“That’s insulting as an Arab musician,” he said. “Where are our symphonies, our operas? We are the inventors and yet we don’t have a voice.”
A new generation of Syrian artists
Jandali said dictators fear the soft power that can transform people’s mind, which is why they target artists and intellectuals. He has personally suffered this persecution. Though he left the country years ago, regime forces have repeatedly ransacked his Syrian home and severely beat his parents in retaliation to his anti-regime activity. But the revolution has allowed for the birth of a generation of artists, breaking away from the decades of official propaganda present in art production.
“That was not art,” Jandali asserted. “You need freedom to produce. You need freedom for true art, for knowledge and culture, for innovation and progress. Without freedom, there is nothing.”
All of Jandali’s work since the start of the start of Syrian revolution has been self-funded. He generously donated his time and music to help suffering Syrian children in his benefit concerts worldwide. As the artist wondered, “When are Syrian organizations going to step up and support the very few real Syrian artists who stood with the people in their quest for freedom and human rights?”
The translated lyrics of his latest song, “Syria Anthem of the Free,” are:
Syria, Syria! Homeland of the free and land of freedom
Syria, Syria! Land of the golden grain
Oh my country, cradle of civilizations, Its heritage inspired scribes
Homeland of the honorable, resting place of the martyrs
Our sun shines bright, our eagle soars the highest skies
Oh my country, river of virtues
Its glory is engraved in tablets and stones
Homeland of the Prophets, the alphabet and music
We pray to God, never to part from my country, my family
The olive groves of my grandfathers, and the children’s hands
Land of the free and home of freedom

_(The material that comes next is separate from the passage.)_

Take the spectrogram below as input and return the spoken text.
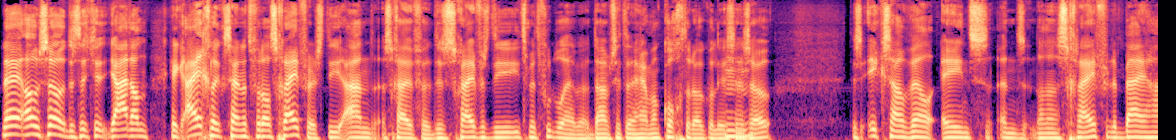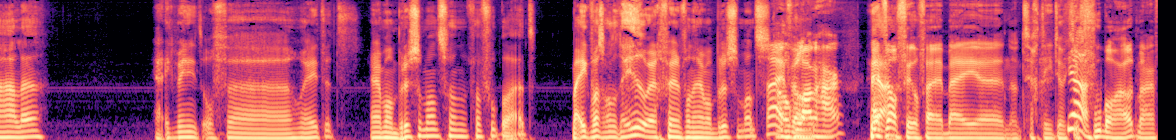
Nee, oh zo. Dus dat je, ja, dan, kijk, eigenlijk zijn het vooral schrijvers die aanschuiven. Dus schrijvers die iets met voetbal hebben. Daarom zit er Herman Koch er ook wel eens Mhm. en zo. Dus ik zou wel eens een, dan een schrijver erbij halen. Ja, ik weet niet of, eh, hoe heet het? Herman Brusselmans van, van Voetbal uit. Maar ik was altijd heel erg fan van Herman Brusselmans. Nou, hij Ook heeft wel- lang haar. Hij heeft wel veel bij, bij eh, dat zegt niet dat je Ja. voetbal houdt, maar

Syria, Syria! Homeland of the free and land of freedom.
This post is cross-posted from Syria Untold .
Article printed from Global Voices: http://globalvoicesonline.org
URL to article: http://globalvoicesonline.org/2013/08/06/syrian-pianist-malek-jandali-we-need-freedom-for-true-art/